__SUPPLIED RECORDS__

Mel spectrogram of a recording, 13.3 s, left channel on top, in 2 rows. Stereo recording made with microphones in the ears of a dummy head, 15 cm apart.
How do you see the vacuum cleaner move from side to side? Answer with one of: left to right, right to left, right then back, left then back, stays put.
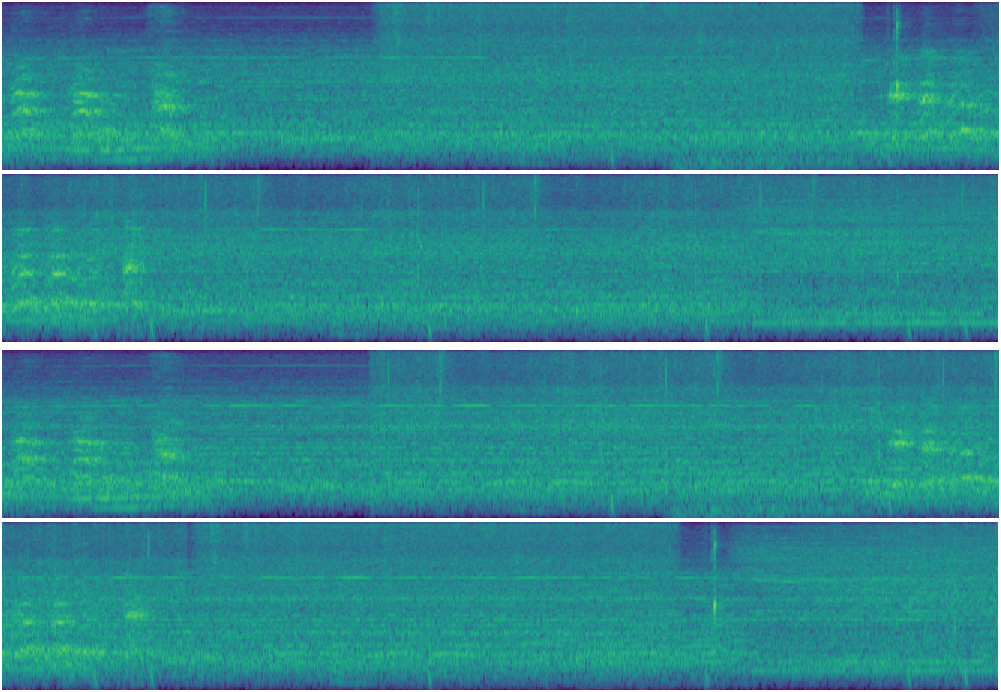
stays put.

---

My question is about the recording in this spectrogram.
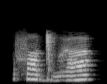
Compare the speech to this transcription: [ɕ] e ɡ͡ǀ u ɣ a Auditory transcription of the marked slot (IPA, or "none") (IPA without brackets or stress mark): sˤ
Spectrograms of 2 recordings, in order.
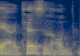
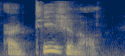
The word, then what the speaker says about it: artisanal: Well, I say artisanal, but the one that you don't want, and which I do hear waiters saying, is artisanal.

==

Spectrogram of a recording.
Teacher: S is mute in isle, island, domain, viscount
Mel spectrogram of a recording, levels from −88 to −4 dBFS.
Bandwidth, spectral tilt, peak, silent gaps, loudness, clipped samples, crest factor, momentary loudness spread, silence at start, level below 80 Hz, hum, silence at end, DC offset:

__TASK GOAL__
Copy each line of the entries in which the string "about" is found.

__PROBLEM SOLUTION__
My question is about the recording in this spectrogram.
The word, then what the speaker says about it: artisanal: Well, I say artisanal, but the one that you don't want, and which I do hear waiters saying, is artisanal.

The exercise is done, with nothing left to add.